There are upsides to doing things this way. In the words of Oscar Wilde: "I never travel without my diary. One should always have something sensational to read on the train." I suspect my journal is sensational for far less sensational reasons than Oscar's might have been, but when I find myself "stuck somewhere" ~ a bus stop, or waiting for an appointment or at The Railway (more about this in some future post), I have something interesting to read, as my journal is crammed full of cool stuff that other people are doing or have done, and I've got plenty of blank pages to play with should I get inspired by what I've just read. And I really genuinely do travel with it 100% of the time. Next time you see me, ask me and, Yes, I will have it with me.

There are downsides to a paper journal though. It's not searchable, which is becoming a tool to be devoutly wished for the older I get. I can't share my paper journal with anyone who isn't within arm's reach. And I have to keep taking my journal apart to put in new pages every time I "update". The limitations of paper I can live with, and I'll probably never stop making paper journals, but sometimes I'd love to share some of the fun stuff a little bit sooner than the few times a year I happen to show my journal to friends.

So a blog will be somewhere they can peruse the stuff in comfort, click on a link and oh, hey - so that's what she was talking about. Sounds cool to me.

I think I'm done with the introductions ... next post will have something of more substance, probably about art. Or at least more interesting than me talking about me. I promise.

Thursday, July 15, 2010

And I resisted because ...

In the words of Piet Hein in his Grook on Long-winded Authors ...

Long-winded writers I abhor,
and glib, prolific chatters;
give me the ones who tear and gnaw
their hair and pens to tatters:
who find their writing such a chore
they only write what matters.
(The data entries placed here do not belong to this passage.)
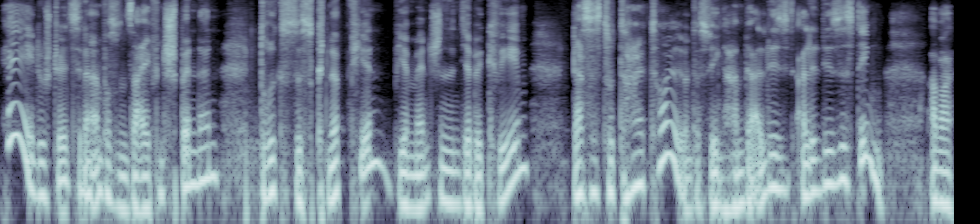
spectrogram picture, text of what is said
Hey, du stellst dir da einfach so einen Seifenspender hin, drückst das Knöpfchen, wir Menschen sind ja bequem, das ist total toll und deswegen haben wir alle, dieses- alle dieses Ding. Aber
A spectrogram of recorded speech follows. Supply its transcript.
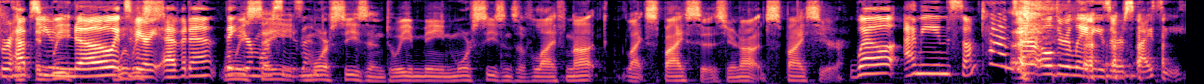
perhaps and, and you we, know it's very evident that you're more seasoned. More seasoned, we mean more seasons of life, not like spices. You're not spicier. Well, I mean, sometimes our older ladies are spicy,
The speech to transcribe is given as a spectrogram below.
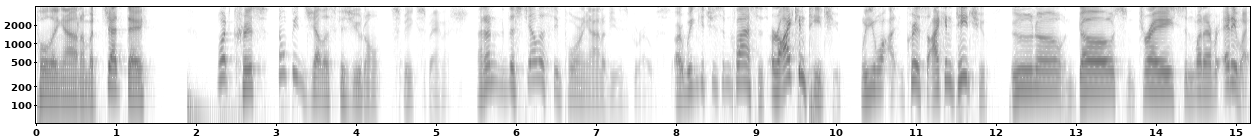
pulling out a machete. What, Chris? Don't be jealous because you don't speak Spanish. I don't. This jealousy pouring out of you is gross. Or we can get you some classes, or I can teach you. Well, you want Chris? I can teach you uno and dos and tres and whatever. Anyway,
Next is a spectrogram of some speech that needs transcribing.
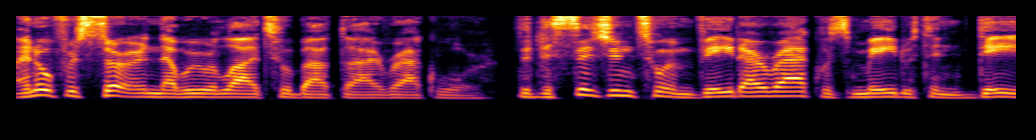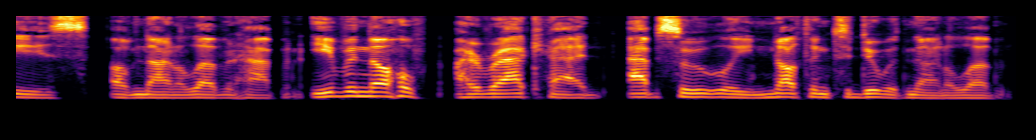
I know for certain that we were lied to about the Iraq war. The decision to invade Iraq was made within days of 9 11 happening, even though Iraq had absolutely nothing to do with 9 11.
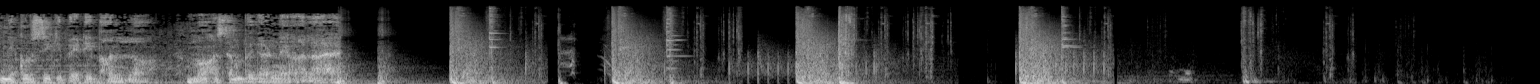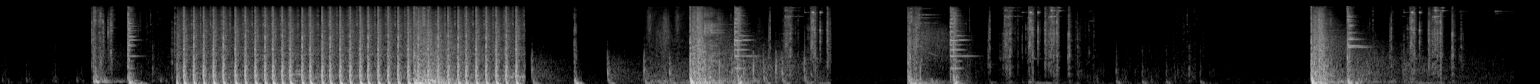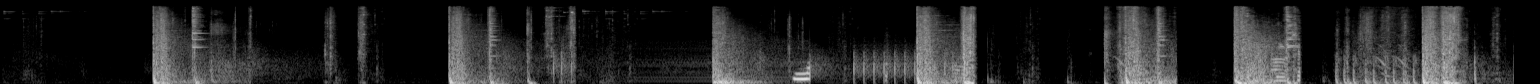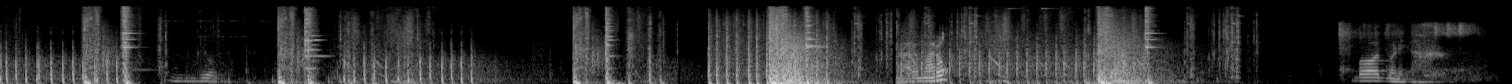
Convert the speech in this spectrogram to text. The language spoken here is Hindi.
अपनी कुर्सी की पेटी बाँध लो। मौसम बिगड़ने वाला है। मारो मारो। बहुत बढ़िया।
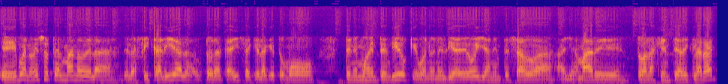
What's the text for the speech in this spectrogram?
Eh, bueno, eso está en manos de la, de la Fiscalía, la doctora Caiza, que es la que tomó, tenemos entendido que bueno, en el día de hoy ya han empezado a, a llamar eh, toda la gente a declarar,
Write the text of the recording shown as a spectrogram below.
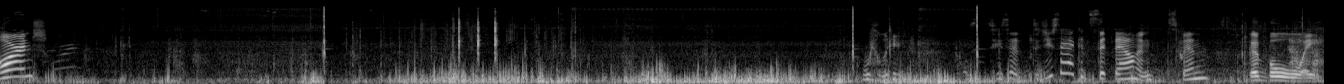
Orange. Willie. He said, did you say I could sit down and spin? Good boy.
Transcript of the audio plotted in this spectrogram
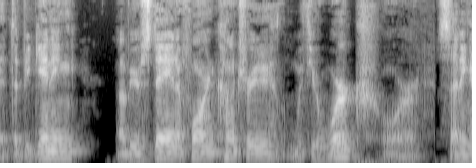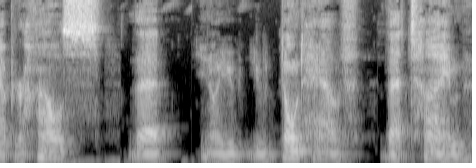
at the beginning of your stay in a foreign country with your work or setting up your house that you know you you don't have that time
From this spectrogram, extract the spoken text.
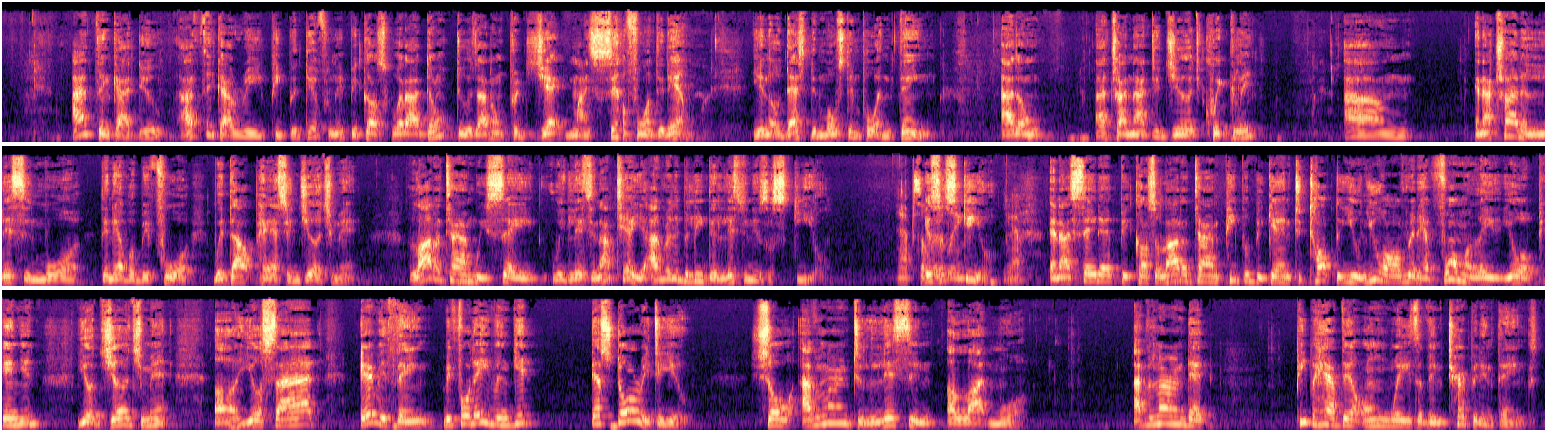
I think I do. I think I read people differently because what I don't do is I don't project myself onto them. You know, that's the most important thing. I don't, I try not to judge quickly. Um, and I try to listen more than ever before without passing judgment. A lot of time we say we listen. I'll tell you, I really believe that listening is a skill. Absolutely. It's a skill. Yeah. And I say that because a lot of time people begin to talk to you and you already have formulated your opinion, your judgment, uh, your side, everything before they even get their story to you. So I've learned to listen a lot more. I've learned that people have their own ways of interpreting things,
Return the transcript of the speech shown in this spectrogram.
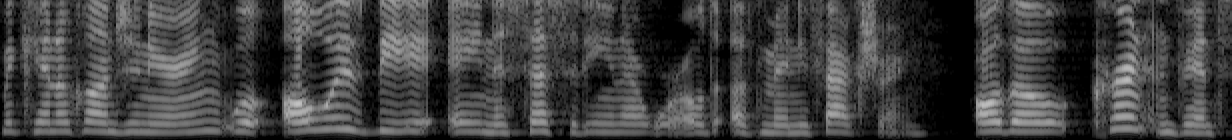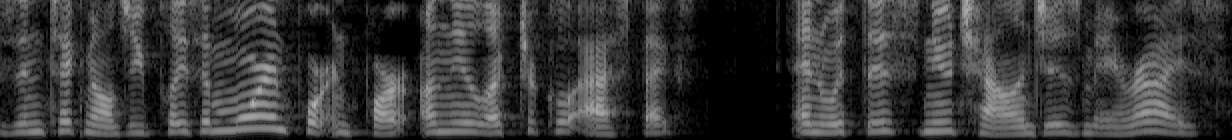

I feel there's a balance required between being out in the world (blog-wise) saying any old thing that comes to mind, and only saying what matters. The problem with saying any old thing is well ... that you're prone to say any old thing. The problem with saying only what matters is that opinions will be held! Reactions will occur! And there'll be (gasp!) conflict. I'm not a big fan of conflict. So I'm hoping I'll strike some kind of balance here. I expect people will let me know when I get it wrong (by no longer reading or sending me snippy comments). But maybe they'll let me know when I get it right. too. That'd be nice.

Wednesday, July 14, 2010

Everyone says I ought to have a blog

And I've felt it myself sometimes. I know I visit enough blogs, and I really ought to get my toe in the water before it's too late and we're all wired to the net through our cerebral cortex. I thought I'd start by saying something about this image ... She came about as part of a self-portrait collage project a few years ago, and I call her the Art Angel. The angel herself is an announcing angel from a brochure on churches of Italian hill towns. My angel (should you find yourself in that part of the world) is from San Gimignano. She looked a little near-sighted (as am I), so I gave her glasses. And I couldn't resist a little third eye of a spiral on her forehead, or perhaps it's an adornment of some ancient kind. Her halo is the answer from a crossword puzzle book so she is radiating ideas (as do I sometimes). Other than having glasses and radiating ideas, she doesn't look anything like me, so if you're wandering around and happen to see someone who looks like this, I'd advise you not to act like you know her (or her blog). The text along her neckline reads: So many ideas! Must make art! which is pretty much how I feel most of the time. Really.